Is it highlight reel stuff? Probably not. But do style points count in the World Cup final? Go call Jurgen Klinsmann and ask if he wants to give back the 1990 trophy? Or if Dunga will return the 1994 win?
* Robben switches to the left side, takes a studs-up challenge from Ramos and finally combusts into a pile of smoldering Oranje dust.
* Spain is Spain. Aside from the hiccup vs. the Swiss -- which was about 5,402 AT&T ads ago -- and grind out a tidy 1-0 win.
* Dutch outside backs Gregory van der Wiel (young) and Giovanni van Bronckhorst (old) might be susceptible to the Spanish attack.
* Spain presses in the rare times they don't have the ball, forcing de Jong and van Bommel into some bad back passes, since it's like Sneijder won't be an outlet if Busquets and Xabi Alonso sit deep for Spain.
* On a Dutch free kick, the lingering resentment by Sneijder and van Persie bubbles over, as they play out their best Lee Bowyer vs. Kieron Dyer impression.
* Spain is the most skilled team in the tournament and the cream has a tendency to rise to the top.

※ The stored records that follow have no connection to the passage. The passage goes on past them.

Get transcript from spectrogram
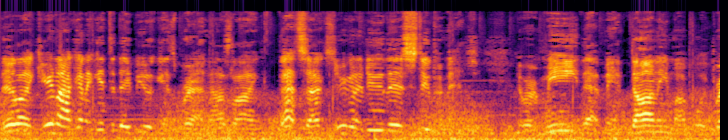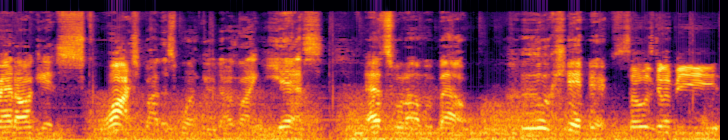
they're like, you're not going to get to debut against Brad. And I was like, that sucks. You're going to do this stupid match. And where me, that man Donnie, my boy Brad, all get squashed by this one dude. I was like, yes, that's what I'm about. Who cares? So it was going to be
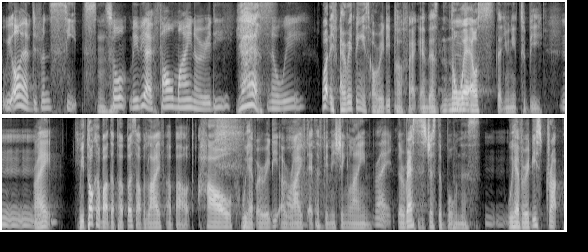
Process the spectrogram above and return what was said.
We all have different seats. Mm-hmm. So maybe I found mine already yes. in a way. What if everything is already perfect and there's Mm. nowhere else that you need to be? Right? We talk about the purpose of life, about how we have already arrived at the finishing line. Right. The rest is just a bonus. We have already struck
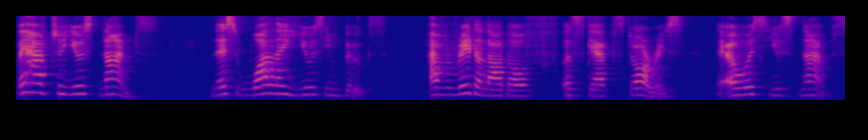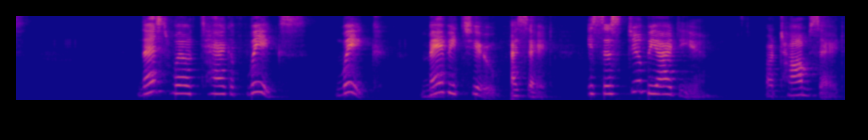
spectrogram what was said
We have to use knives. That's what they use in books. I've read a lot of escape stories. They always use knives. This will take weeks. Week, maybe two, I said. It's a stupid idea. But Tom said,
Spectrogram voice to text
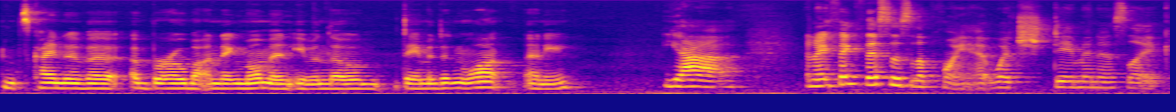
it's kind of a, a bro bonding moment even though damon didn't want any yeah, and I think this is the point at which Damon is like,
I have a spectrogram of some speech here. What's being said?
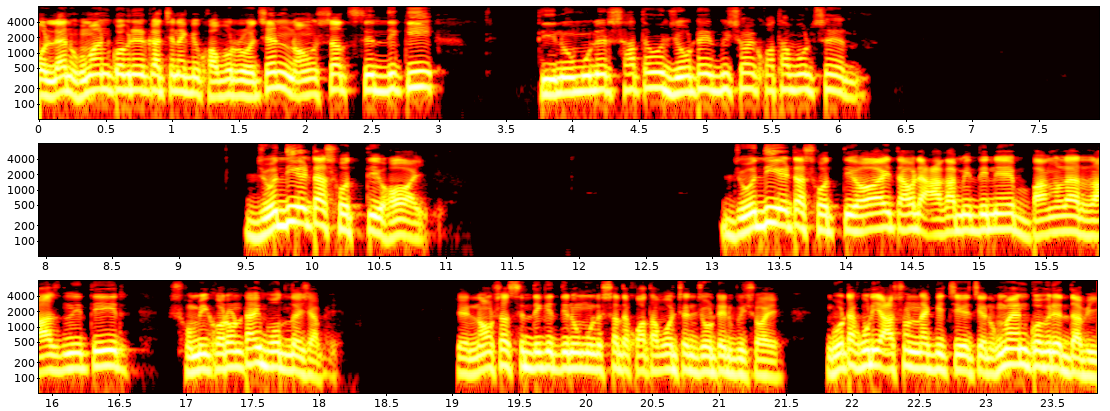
করলেন। হুমায়ুন কবিরের কাছে নাকি খবর রয়েছেন, নওশাদ সিদ্দিকী তৃণমূলের সাথেও জোটের বিষয়ে কথা বলছেন। যদি এটা সত্যি হয়, যদি এটা সত্যি হয়, তাহলে আগামী দিনে বাংলার রাজনীতির সমীকরণটাই বদলে যাবে। যে নওশাদ সিদ্দিকী তৃণমূলের সাথে কথা বলছেন জোটের বিষয়ে, গোটা কুড়ি আসন নাকি চেয়েছেন হুমায়ুন কবিরের দাবি।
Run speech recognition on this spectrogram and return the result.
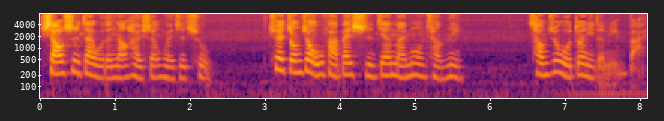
消逝在我的脑海深回之处。却终究无法被时间埋没藏匿，藏住我对你的明白。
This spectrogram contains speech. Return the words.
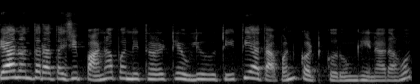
त्यानंतर आता जी पानं आपण निथळ ठेवली होती ती आता आपण कट करून घेणार आहोत.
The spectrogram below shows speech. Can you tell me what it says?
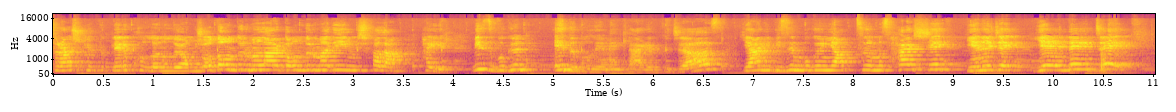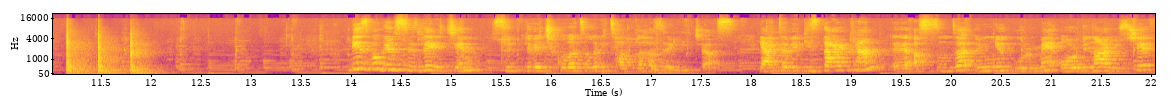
tıraş köpükleri kullanılıyormuş. O dondurmalar dondurma değilmiş falan. Hayır, biz bugün edible yemekler yapacağız. Yani bizim bugün yaptığımız her şey yenecek, yenecek. Biz bugün sizler için sütlü ve çikolatalı bir tatlı hazırlayacağız. Yani tabii biz derken e, aslında ünlü gurme Ordinarius Şef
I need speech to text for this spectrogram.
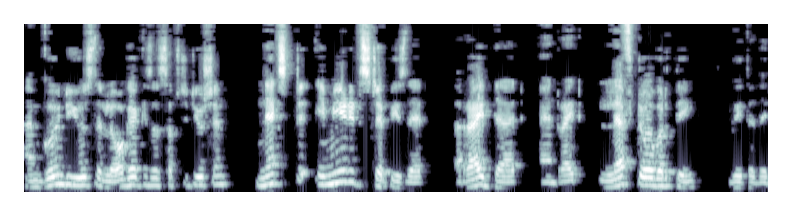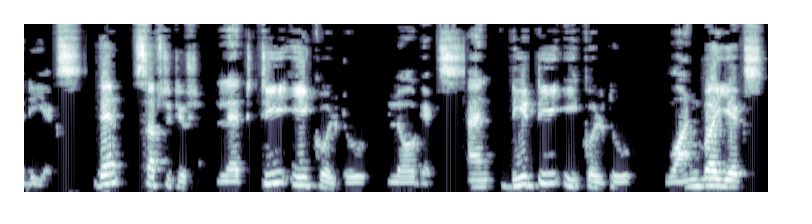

In a way, this match should have happened two summers ago in Vienna. Spain and the Netherlands were clearly the best two sides at Euro 2008, but the Dutch peaked early and got out Guus-ed by Russia and Guus Hiddink in the second round.
Spain as we know went on to thump Russia 3-0 then beat Germany in the final to ascend to the top of the footballing world. With a win Sunday in Soccer City, this Spain team attains immortality, becoming just the third team to hold both the European Championship and World Cup at the same time.
The Dutch are playing to erase the ghosts of yesteryear and get the monkey off their backs as the proverbial "best team to never win the World Cup."
But those are issue's for ESPN's pregame show, not the game itself.
However you slice, it these are probably the two best teams we've seen in South Africa, emblematic of what's been, probably, a so-so World Cup. Moments of brilliance offset my periods of controversy and inactivity.
I wavered a little bit on the Dutch ahead of the Brazil game. Didn't think they had a chance. That game, however, sets them up perfectly for Spain from a mental standpoint. If they can go down 1-0 to Brazil, they can handle what Spain throws at them.
Spain is going to find out that beating a Mueller-less Germany is a lot easier than a Dutch team with Robben firing up-and-down the wing and cutting inside on all cylinders. Sneijder finds a way -- like all tournament -- to make something happen.
If I'm wrong so be it. Even if this isn't the lovable, romanticized Dutch of yore, Netherlands 2, Spain 1 ... Hup Holland Hup.